----- DATA PROVIDED -----

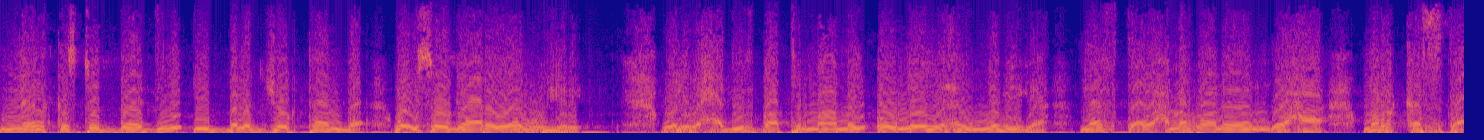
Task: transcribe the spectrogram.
meel kastood baadiye iyo beled joogtaanba waa isoo gaarayaa buu yidhi weliba xadiid baa tilmaamay oo leeyahay nebiga nafta waxaa mar kasta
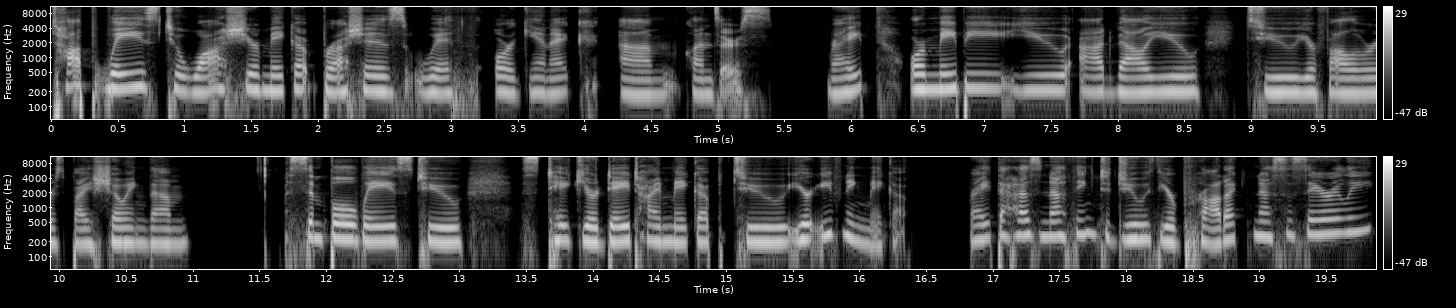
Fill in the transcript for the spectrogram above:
top ways to wash your makeup brushes with organic um, cleansers right? Or maybe you add value to your followers by showing them simple ways to take your daytime makeup to your evening makeup right? That has nothing to do with your product necessarily,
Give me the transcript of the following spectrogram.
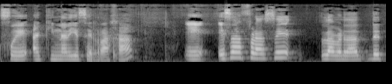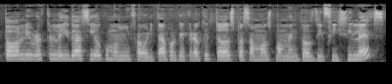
fue aquí nadie se raja. Eh, esa frase, la verdad, de todo el libro que he leído ha sido como mi favorita porque creo que todos pasamos momentos difíciles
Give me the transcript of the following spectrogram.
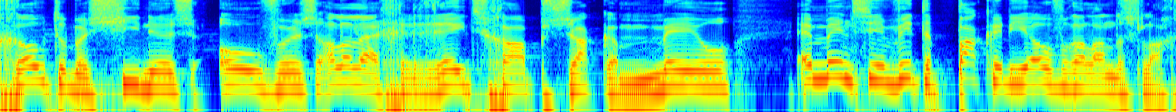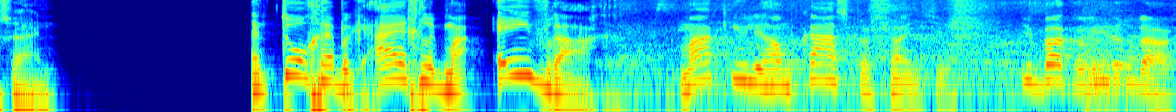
Grote machines, ovens, allerlei gereedschap, zakken meel en mensen in witte pakken die overal aan de slag zijn. En toch heb ik eigenlijk maar één vraag. Maken jullie hamkaascroissantjes? die bakken we iedere dag.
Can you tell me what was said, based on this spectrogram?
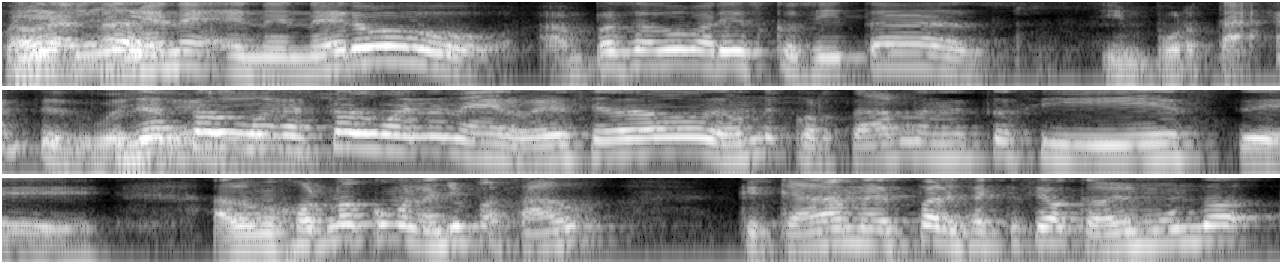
Ahora, también en enero han pasado varias cositas importantes, güey. Pues ya ha estado, ha estado bueno enero, eh. Se ha dado de dónde cortar, la neta, sí, este. A lo mejor no como el año pasado, que cada mes parecía que se iba a acabar el mundo.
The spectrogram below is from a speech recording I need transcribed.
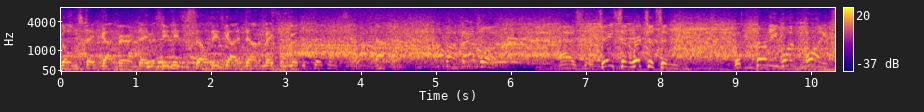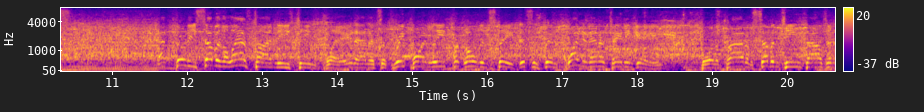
Golden State got Baron Davis. He needs to settle these guys down and make some good decisions. How about that one? As Jason Richardson with 31 points at 37 the last time these teams played, and it's a three-point lead for Golden State. This has been quite an entertaining game for the crowd of 17,800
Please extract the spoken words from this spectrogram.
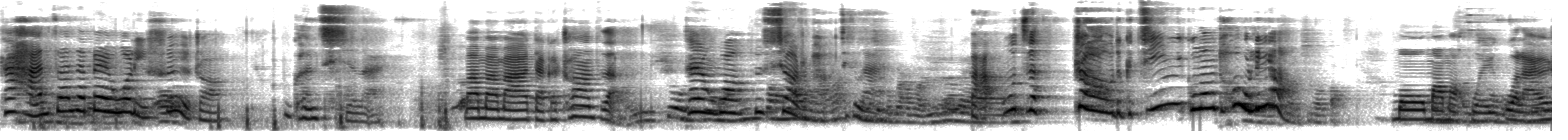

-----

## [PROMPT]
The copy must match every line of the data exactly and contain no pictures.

## [ANSWER SECTION]
Task: transcribe the spectrogram.
meel kastood baadiye iyo beled joogtaanba waa isoo gaarayaa buu yidhi weliba xadiid baa tilmaamay oo leeyahay nebiga nafta waxaa mar kasta
Fill in the transcript for the spectrogram above:
top ways to wash your makeup brushes with organic um, cleansers right? Or maybe you add value to your followers by showing them simple ways to take your daytime makeup to your evening makeup right? That has nothing to do with your product necessarily,
Give me the transcript of the following spectrogram.
fue aquí nadie se raja. Eh, esa frase, la verdad, de todo el libro que he leído ha sido como mi favorita porque creo que todos pasamos momentos difíciles
Give me the transcript of the following spectrogram.
Grote machines, ovens, allerlei gereedschap, zakken meel en mensen in witte pakken die overal aan de slag zijn. En toch heb ik eigenlijk maar één vraag. Maken jullie hamkaascroissantjes? die bakken we iedere dag.
Can you tell me what was said, based on this spectrogram?
Ahora, también en enero han pasado varias cositas importantes, güey. Pues ya ha estado, ha estado bueno enero, eh. Se ha dado de dónde cortar, la neta, sí, este. A lo mejor no como el año pasado, que cada mes parecía que se iba a acabar el mundo.
The spectrogram below is from a speech recording I need transcribed.
Golden State got Baron Davis. He needs to settle these guys down and make some good decisions. How about that one? As Jason Richardson with 31 points at 37 the last time these teams played, and it's a three-point lead for Golden State. This has been quite an entertaining game for the crowd of 17,800
Please extract the spoken words from this spectrogram.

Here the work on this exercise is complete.